Supreme Court Justice Sandra Day O’Conner dropped a bombshell last Friday when she announced her retirement from the High Court. It caught everyone, including Pres. Bush, off guard.
The Bush administration was expecting to have to replace one of the justices, Chief Justice William Renquist, who has been battling thyroid cancer. He may yet tender his resignation, though some believe if he hasn’t done so by now, he may go for yet another term.
O’Conner was the type of justice that should be on the Supreme Court. She made her decisions based on the law and the Constitution, not on her own ideology. For that reason, she was known as a moderate and was often on the majority side of the fence as she cast the swing votes in a number of important cases, including abortion rights.
Unfortunately, it is unlikely that Bush will replace her with another moderate. It is more likely that her replacement will be a conservative Christian who will decide cases on his own value system, much the way Bush runs the country.
That would be extremely detrimental to our democracy as it might eventually lead to a lessoning of religious tolerance. As Justice David Souter wrote in his remarks in the recent Ten Commandments ruling, “A purpose to favor one faith over another, or adherence to religion generally, clashes with the understanding that liberty and social stability demand a tolerance that respects the religious views of all citizens.”
Bush is under pressure from conservatives to appoint someone with a history of opposing abortion rights. But Bush stated he would select someone who would faithfully interpret the laws and the Constitution.
That would be nice, but what he really meant was he would appoint someone who would faithfully interpret the laws and the Constitution from the perspective of the Bush Administration. He has a strong track record of making such appointments.
Obviously, any president would be tempted to appoint federal justices with an ideological slant similar to their own. That is why there are currently four conservatives and four liberals on the High Court.
But sometimes, a president gets it right. Ronald Reagan was a conservative. Yet he appointed O’Conner in 1981, the first woman to ever sit on the Supreme Court, and a moderate.
Not everyone always agreed with her decisions, including me. That’s not the point. She didn’t decide cases based on popularity of opinion or by referendum of the masses. She seldom tipped her hand in advance of a decision because she wanted to be very deliberate in making it.
Although in a perfect world, all judges would be completely neutral, we’re not living in a perfect world. Knowing there is no way Bush will ever appoint a moderate, let alone a liberal, even most Democrats are willing to go along with a conservative, at least up to a point.
But if Bush appoints another ultra-conservative to replace a moderate, don’t rule out the possibility of another Senate filibuster.

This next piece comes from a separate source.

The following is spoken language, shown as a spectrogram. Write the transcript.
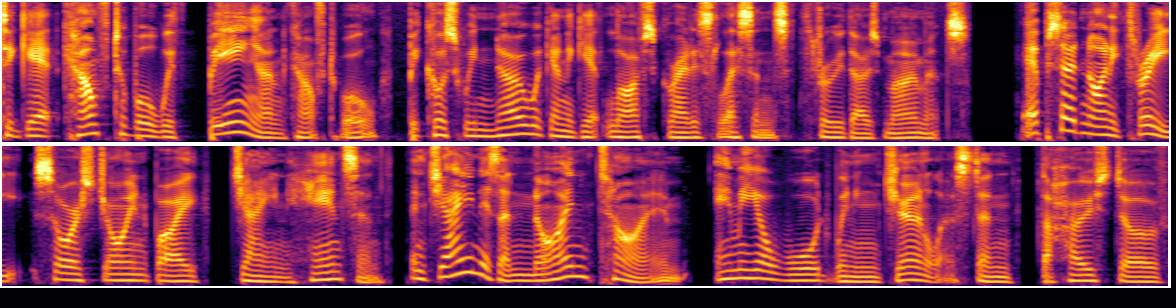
to get comfortable with being uncomfortable because we know we're going to get life's greatest lessons through those moments. Episode 93 saw us joined by Jane Hanson. And Jane is a nine time Emmy Award winning journalist and the host of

Bush said that the country deserves a “dignified process of confirmation.” I agree, except that’s just more Bush-speak for “Let me have my way without arguing over it.” The only way we can have a dignified confirmation process is if he appoints someone who is ideologically neutral.
Bush has never had to replace a Supreme Court justice. In fact, it has been 11 years since the last time one was appointed.

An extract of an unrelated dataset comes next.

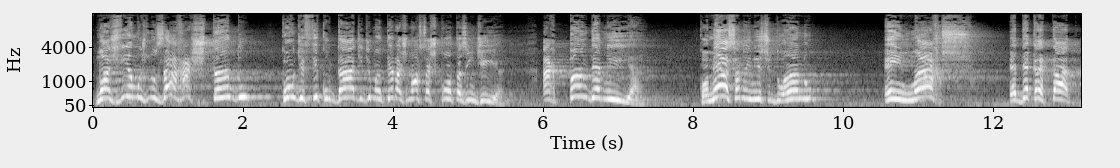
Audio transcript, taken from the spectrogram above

He might offer up a surprise nominee. He has taken a lot of flack lately over some of his other appointees, including his choice for U.N. ambassador, John Bolton. He may not be in the mood for yet another confirmation battle.
But don’t look forward to any moderation on Bush’s part. He is one of the most obstinate presidents in decades. So his nominee will probably be an arch-conservative. If so, anything’s possible in the Senate.